This thought process arose from something I am only slightly ashamed to admit. Last week I had a large container of leftover baked mostaccioli. When I initially took these leftovers home from my mom’s house, I must have been aching for a food coma at work, because I packed that container so full that the lid had trouble closing. Rather than separate the food into two servings, I just microwaved the whole container two days in a row.
After this, the shame set in. My stomach felt fine both days, but I wondered: Was it technically unsafe for me to have reheated the same leftovers twice?

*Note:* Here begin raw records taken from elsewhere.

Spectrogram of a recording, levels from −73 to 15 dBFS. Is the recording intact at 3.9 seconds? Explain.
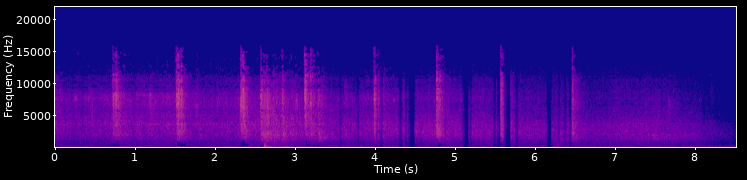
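No. At 3.9 seconds the audio sits inside a run of repeated packet loss, from 3.55 to 4.51 s. Seven gaps occur, the longest 78 ms. Each is patched by extending the previous sound. About a quarter of the span is concealed, so it sounds choppy and robotic.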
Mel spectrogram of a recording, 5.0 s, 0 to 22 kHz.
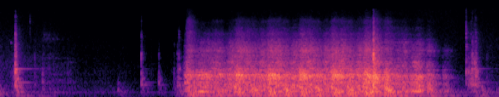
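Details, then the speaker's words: Trabant P60 starter motor, removed and serviced after a click-no-crank fault: about two and a half seconds of steady even cranking at roughly three turns a second, then clunk as starter retracts; turning freely, solenoid suspected. "is it's not the best sound when the uh when the starter engine retracts I don't know what that is but it is working"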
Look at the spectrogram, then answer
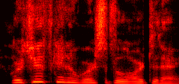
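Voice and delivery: airy, hushed, soft, breathy voice. Mimicking how pastors used to lead worship: imitating a pastor's breathy voice. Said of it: "they always did the breathy voice, like".

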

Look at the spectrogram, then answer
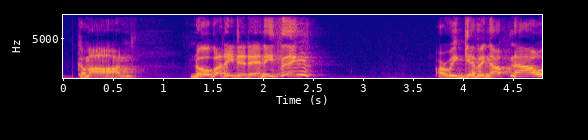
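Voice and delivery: shrill, high shout. Game master voicing a character walking past the party; shouting down the hallway. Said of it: "he's shouting down the hallway".

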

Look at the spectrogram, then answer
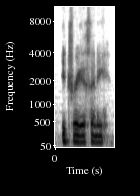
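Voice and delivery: hushed whisper. Sorindir turns, seeing a new figure join the fray, and just whispers. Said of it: "just whispers".

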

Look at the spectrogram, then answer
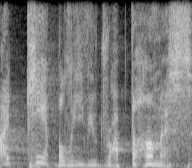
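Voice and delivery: put-on irritated, snapping tone. Preacher imagining Jesus stressed out and snapping at Mary Magdalene, mock-snapping. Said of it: "snapping at Mary Magdalene".

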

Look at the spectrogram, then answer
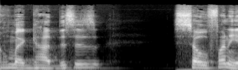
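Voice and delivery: ordinary talk, nothing marked

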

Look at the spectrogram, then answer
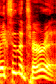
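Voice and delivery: very high, loud surfer dude voice. Imitating a rebel soldier's line from the game: imitating a surfer dude. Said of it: "he was such a surfer dude".

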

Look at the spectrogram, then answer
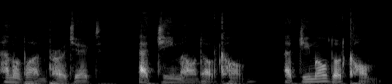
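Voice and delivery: breathy, smooth, low voice with drawn-out words. Trying the email address again, more breathy: breathy Josh voice. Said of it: "it's more breathy than that".

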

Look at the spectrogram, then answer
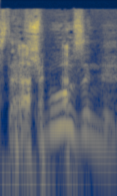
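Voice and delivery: put-on jolly old man voice.

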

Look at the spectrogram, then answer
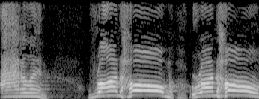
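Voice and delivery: very high, very loud, slow, drawn-out top-of-lungs yell. Retelling yelling to a running child at kickball: imitating a dad screaming. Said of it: "started screaming just like a dad at the top of my voice".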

I know that taking some of the pasta out of the plastic container and heating up a single portion on a plate would have been a better move, but it was Monday and I just didn’t give a damn. My eyes must have been bigger than my stomach, because I ended up only eating half of the leftovers; I didn’t want the other half to go to waste, so in true “I don’t give a damn” spirit, I took the rest of the already reheated leftovers and placed them right back in the refrigerator.
“After each reheating, leftovers will be safe in the fridge for an additional three to four days,” the USDA advises. “Because the quality decreases each time food is reheated, it is best to reheat only the amount needed.”
While the quality might decrease with multiple reheatings, it likely takes more than two for the quality to diminish enough to notice it, at least depending on the type of food you microwave. The pasta leftovers I ate tasted perfectly fine both days, with no detectable difference in the first reheat and the second reheat.
The BBC’s Good Food magazine advises against reheating the same leftovers more than once, as it can increase the risk for food poisoning. When food is cooled too slowly or not reheated thoroughly, it can breed harmful bacteria. While that’s true of any food, regardless of whether they’re leftovers or not, intermittently stirring food around as you reheat it can help ensure it’s heated throughout.
This is a good excuse for a quick refresher on the “Danger Zone” rule of food safety. As the USDA explains, food should not be held at a temperature between 40-140 degrees Fahrenheit (the danger zone) for more than two hours. If you plan on keeping cooked food out on the counter for that long, make sure it stays hot, above 140 degrees. Otherwise, get it down to below 40 degrees by refrigerating or freezing it. And as the USDA emphasizes, keep leftovers for a few extra days, maximum.
Technically, the limit does not exist in terms of reheating the same food more than once, but you do run the risk of diminished food quality each time you pop something in the microwave—and if you don’t handle the food properly between reheatings, you risk food poisoning. I can’t say I won’t ever reheat my leftovers multiple times again, but the possibility of bacteria growth will make me think twice about it. It’s much easier to transfer each portion to a plate than spend time worrying about temperature control.